The macula is a specialised area of the retina that mediates central and colour vision. Three dietary carotenoids, lutein (L), zeaxanthin (Z) and meso-zeaxanthin (MZ), accumulate in the macula, where they are collectively referred to as macular pigment (MP). Age-related macular degeneration (AMD) is a disease of the macula that, in its advanced stage, results in a loss of central vision. The light-filtering and antioxidant properties of MP render this pigment important for optimising visual function and protecting against AMD. The current investigation (conducted as part of The Irish Longitudinal Study on Ageing [TILDA]) is the first study to report plasma concentrations of L and Z in a large representative sample of the Irish population. TILDA is a comprehensive study on the health, economic and social status of over 8,000 Irish adults aged 50 years and over. The main focus of this study was to quantify and assess plasma concentrations of L and Z from TILDA participants, and investigate their association with the prevalence of AMD, and non-dietary determinants of these carotenoids. Firstly, the findings from this study indicated that plasma concentrations of L and Z are lower in association with indicators of a poor lifestyle (high BMI, tobacco use, and less physical exercise) and lower education, indicating that modifying lifestyle in a positive way is likely to be reflected in higher concentrations of plasma carotenoids with consequential health benefits. The second part of this study indicated that plasma concentrations of L and Z were significantly higher in association with grading-confirmed presence of AMD and awareness (self-report) of AMD, which is likely due to greater supplement use in these participants. This research will contribute to the existing scientific literature, and will hopefully guide healthcare and medical practice regarding the importance of macular carotenoids for eye health and general wellbeing.

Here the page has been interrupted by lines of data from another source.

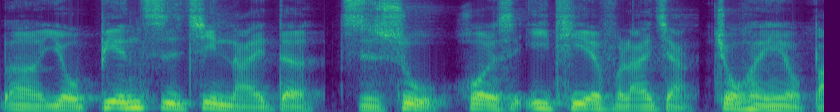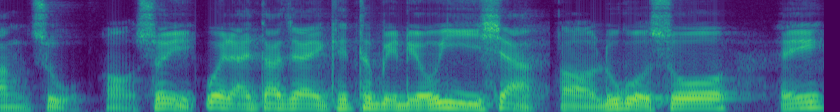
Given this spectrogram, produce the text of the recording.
呃有编制进来的指数或者是 ETF 来讲就会很有帮助哦。所以未来大家也可以特别留意一下哦。如果说哎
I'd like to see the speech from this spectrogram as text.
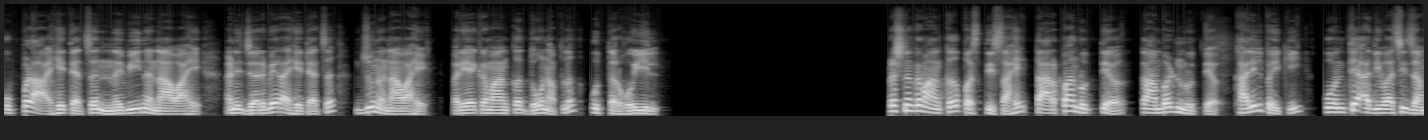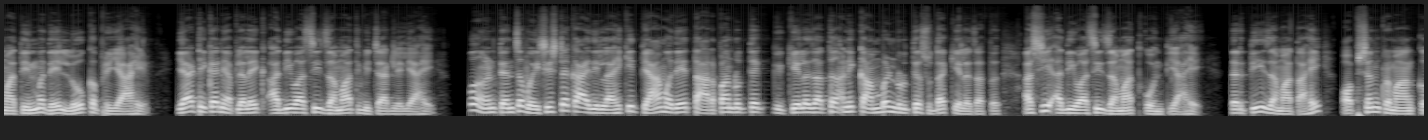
उपळा हे त्याचं नवीन नाव आहे आणि जरबेरा हे त्याचं जुनं नाव आहे. पर्याय क्रमांक दोन आपलं उत्तर होईल. प्रश्न क्रमांक पस्तीस आहे तारपा नृत्य कांबड नृत्य. खालीलपैकी कोणत्या आदिवासी जमातींमध्ये लोकप्रिय आहे? या ठिकाणी आपल्याला एक आदिवासी जमात विचारलेली आहे. पण त्यांचं वैशिष्ट्य काय दिलं आहे की त्यामध्ये तारपा नृत्य केलं जातं आणि कांबण नृत्य सुद्धा केलं जातं. अशी आदिवासी जमात कोणती आहे? तर ती जमात आहे ऑप्शन क्रमांक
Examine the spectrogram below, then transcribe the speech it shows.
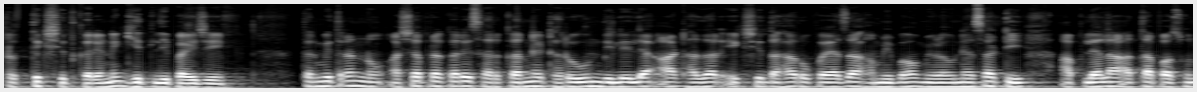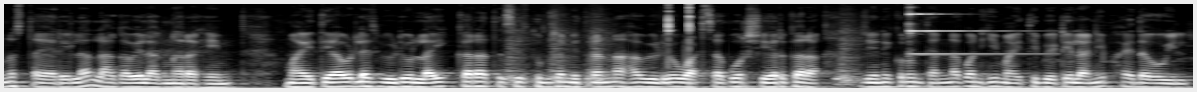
प्रत्येक शेतकऱ्याने घेतली पाहिजे. तर मित्रांनो अशा प्रकारे सरकारने ठरवून दिलेल्या आठ हजार एकशे दहा रुपयाचा हमीभाव मिळवण्यासाठी आपल्याला आतापासूनच तयारीला लागावे लागणार आहे. माहिती आवडल्यास व्हिडिओ लाईक करा तसेच तुमच्या मित्रांना हा व्हिडिओ व्हॉट्सअपवर शेअर करा जेणेकरून त्यांना पण ही माहिती भेटेल आणि फायदा होईल.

|Publication status||Unpublished - 2017|
- Non-dietary determinants, Lutein, Zeaxanthin